A Question of Honor
A Question of Honor: The Kosciuszko Squadron: Forgotten Heroes of World War II
by Lynne Olson and Stanley Cloud
Knopf, 2003
In this book the authors debunk a number of strongly held myths concerning Poland and her role in WWII. The story is told through the actions of several Polish airmen who served with the RAF in the Battle of Briton but the actions of other Poles both military and non-military aren’t neglected. If you read this I am convinced your opinion of Poland and the Polish role in WWII will be profoundly altered. They say history is written by the victors and in this case Russia triumphed once again over Poland. Poland has been portrayed as at best a pitiful backward victim and at worst a mere footnote in this war. Some of the key facts the authors bring to light:
• Polish airmen in the Battle of Briton were the true “air aces” at times accounting for 30-40% of the downed German planes. Queen Elizabeth II “If Poland had not stood with us in those days…the candle of freedom would have been snuffed out”.

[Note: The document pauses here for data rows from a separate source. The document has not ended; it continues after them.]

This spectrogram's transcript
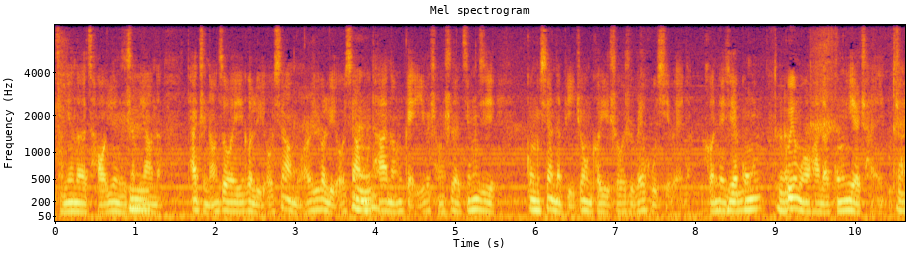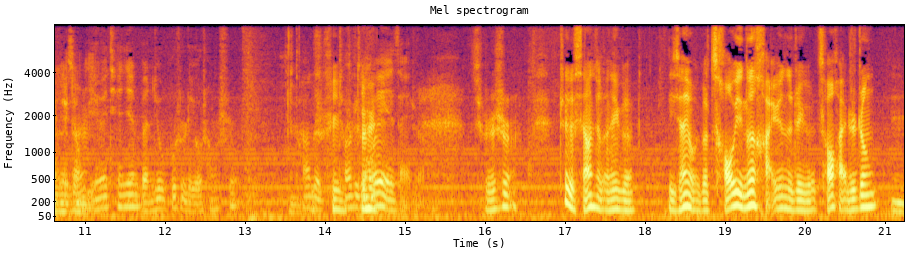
曾经的漕运是什么样的，它只能作为一个旅游项目，而一个旅游项目嗯。它能给一个城市的经济贡献的比重可以说是微乎其微的，和那些工对。规模化的工业产产业相比，因为天津本就不是旅游城市，它的是城市定位在这儿。确实是，这个想起了那个以前有一个漕运跟海运的这个漕海之争，嗯。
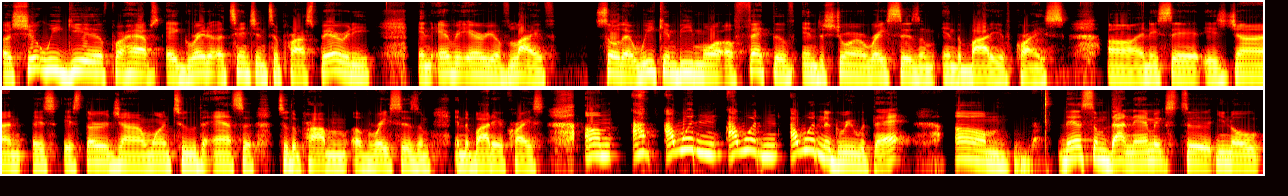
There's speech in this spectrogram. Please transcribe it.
uh, should we give perhaps a greater attention to prosperity in every area of life so that we can be more effective in destroying racism in the body of Christ? Uh, and they said, is John, is, is 3 John 1 2 the answer to the problem of racism in the body of Christ? Um, I, I wouldn't, I wouldn't, I wouldn't agree with that. Um, there's some dynamics to, you know,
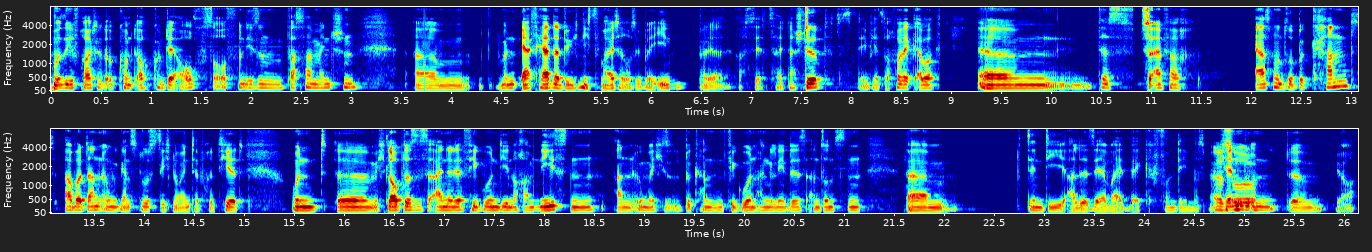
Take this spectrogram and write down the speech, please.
wo sie gefragt hat, kommt, auch, kommt er auch so von diesem Wassermenschen. Ähm, man erfährt natürlich nichts weiteres über ihn, weil er aus der Zeit nach stirbt. Das nehme ich jetzt auch vorweg, aber ähm, das ist einfach erstmal so bekannt, aber dann irgendwie ganz lustig neu interpretiert. Und äh, ich glaube, das ist eine der Figuren, die noch am nächsten an irgendwelche bekannten Figuren angelehnt ist. Ansonsten ähm, sind die alle sehr weit weg von dem, was man also, kennt. Und ähm, ja,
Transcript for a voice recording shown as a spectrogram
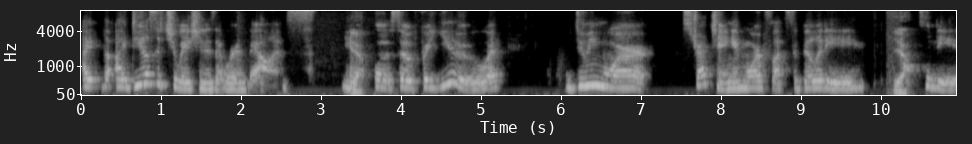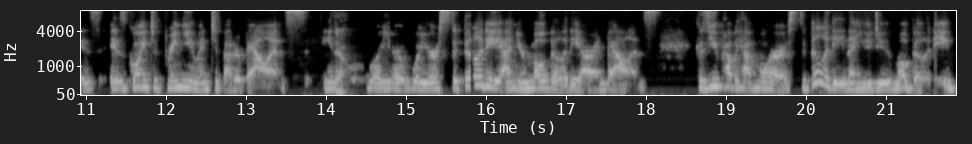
I the ideal situation is that we're in balance. You know? Yeah. So so for you, doing more stretching and more flexibility yeah. activities is going to bring you into better balance you know yeah. where your where your stability and your mobility are in balance because you probably have more stability than you do mobility.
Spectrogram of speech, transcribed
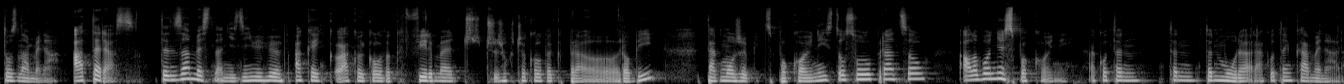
To znamená, a teraz, ten zamestnanec, nevie v akej, akojkoľvek firme, čo, čokoľvek pra, robí, tak môže byť spokojný s tou svojou prácou, alebo nespokojný, ako ten, ten, ten murár, ako ten kamenár.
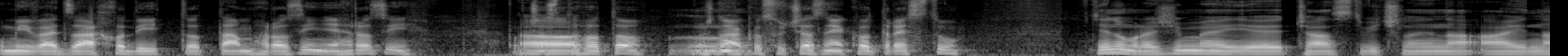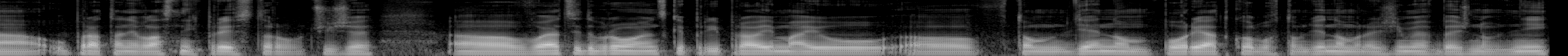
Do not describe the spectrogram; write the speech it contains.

• The Polish military men who left Poland (and there were 100,000 of them) after the Nazi defeat in 1939 traveled thousands of miles to get to the Allied lines. Typical travel stories had these men going through Rumania, down to the Mediterranean and then into North Africa before arriving in England or Free France.

• The Poles never stopped fighting the Nazis. The Polish resistance forces were deemed the most effective by Allied HQ. No other country in Europe suffered, proportionally more damage and casualties in the war. Poland lost 20% of its population v. 11% for Russia, 7% for Germany and less than 1% for US and Britain.

• When people refer to the cities of Europe devastated in the war – London, Dresden, Coventry, and Hamburg, no one ever mentions Warsaw which was leveled when the Poles revolted against the Nazis in 1944-45. An uprising totally unsupported by any Allied help.

• Polish spies obtained the Germans’ Enigma coding machine and Polish cryptographers helped break the ciphers. This wasn’t revealed until the 1970s.

• The Free Polish Army under Allied command was the 4th largest armed force (US, Britain, Russia) on the Allied side. Larger than the Free French Army! They played prominent roles in several Allied campaigns

I could go on with this list but don’t want this review to be too long. This book despite the facts crammed into it reads very well. Individual acts of bravery and valor are juxtaposed with events at the national level. The time period where the Polish airmen were “the Glamour Boys” of England is a great period piece. The first two thirds of the book are inspiring and a fun read as new revelations about Polish military feats are presented. The last third of the book where Poland is excluded and betrayed by the Allies in the post war decisions made at Teheran and Yalta was a harder read for me. The Allies (Britian, US and Russia) insisted that France have an equal share in the post war decisions but excluded the Poles despite their many contributions to the Allied victory. The irony!! Poland who fought to the end sold out and France who barely fielded an army rewarded, ugh. The last comment I’d make is the strong character, loyalty and love of country of the Poles is an integral and moving part of this story.